What does it mean that Mary is queen of heaven?
We celebrate the Queenship of Mary on Aug. 22 to highlight its relationship to the solemnity of the Assumption
Q. We celebrate the Queenship of the Blessed Virgin Mary on Aug. 22, one week after we celebrate her Assumption into heaven. Don’t these feasts celebrate the same thing?
A. No, these two liturgical feasts celebrate different things, but they are related.

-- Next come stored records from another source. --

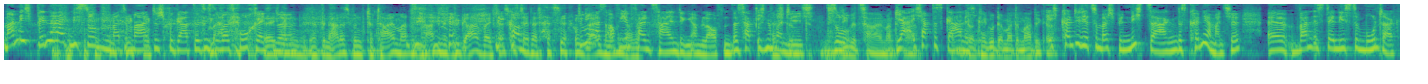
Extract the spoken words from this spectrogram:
Mann, ich bin halt nicht so mathematisch begabt, dass ich sowas hochrechne. Ich bin, ich bin Hannes, bin total mathematisch begabt, weil ich Nee, festgestellt habe, dass wir am Du hast auf jeden Fall ein Zahlending am Laufen. Das habe ich nun Das mal nicht. Ich liebe Zahlen manchmal. Ja, ich habe das gar Ich bin nicht. kein guter Mathematiker. Ich könnte dir zum Beispiel nicht sagen, das können ja manche, äh, wann ist der nächste Montag?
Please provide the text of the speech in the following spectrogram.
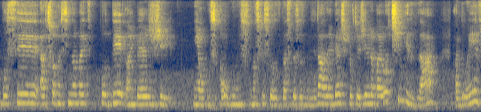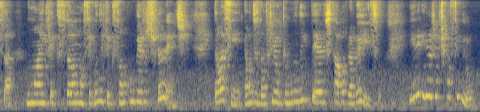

The solemnity of the Assumption of the Most Blessed Virgin Mary commemorates the day when God took Mary, body and soul, to heaven. The memorial of Mary’s Queenship celebrates her enduring royal dignity as the Mother of Jesus Christ, King of the Universe. It was established by Pope Pius XII in 1955 and celebrated on May 31. The reform of the liturgical calendar moved the Queenship of Mary to Aug. 22 to highlight its relationship to the solemnity of the Assumption.
The Collection of Masses of the Blessed Virgin Mary celebrates her as “Queen of Apostles,” “Queen and Mother of Mercy” and “Queen of Peace.”
Throne room of heaven
When we celebrate the Queenship of Mary on Aug. 22, we should wear our best clothes to Mass. Why? Because the eucharistic liturgy for this day places us in a royal court, in the throne room of heaven.
Psalm 145, an option for the responsorial psalm for this memorial, tells us in whose presence we are: “The queen stands at your right hand, arrayed in gold.” Mary, the peasant girl of Nazareth, is now our queen, our down-to-earth queen of heaven. She is clothed in the golden beauty of her sinlessness. From all eternity, God desired the beauty of this incomparable woman’s life.
That is why God took Mary, body and soul, to heaven and made her our queen and the queen of all the saints.
Perhaps St. John Paul II was familiar with a folktale from his native Poland titled “How Little Petrousek Got into Heaven.” It’s the story of “little Peter,” an adolescent soldier who appears at the gates of heaven and seeks admittance. Peter wants to bring his musket with him into heaven, but St. Peter, the gatekeeper, won’t allow it. Our Lady of Czestochowa, the patroness and Queen of Poland, sees and hears all of this and declares that if Petrousek can’t enter heaven with his musket, then she will leave heaven and take the saints with her, for she is their Queen.
Then begins the heavenly roll call: “Queen of Patriarchs,” “Queen of Apostles,” “Queen of Martyrs,” “Queen of Confessors” (that is, non-martyrs) and finally “Queen of All Saints,” with each group getting ready to leave heaven with Mary.
Faced with this embarrassing exodus, St. Peter quickly relents and lets little Peter in along with his musket, and the whole company of heaven’s saints welcomes this new member.
The moral is clear: Mary is Queen of all the saints, even those we might be surprised to find there. Maybe Petrousek was forced to fight against his will, like so many teenaged soldiers caught up in civil strife around the world. All the saints entered heaven as less-than-perfect people, sinners who looked for the mercy of God and welcomed it in Jesus Christ.
Children of God
The saints, because they were just as human as we are, were sinners first, but they were saved from sin by the merciful love of God, the love that made them children of God. Their sins were washed away in the Blood of Christ, just as ours are.
On the memorial of the Queenship of the Blessed Virgin Mary, we join with the greatest and the least of God’s people in every generation, with the angels and saints, to celebrate God’s love for the Mother of God’s Son.
We take our place in the procession of all who belong to Christ and enter in spirit the palace of our God and King. It is Mary’s home, but because of what her Son did for us in his living, dying and rising, it is our home, too.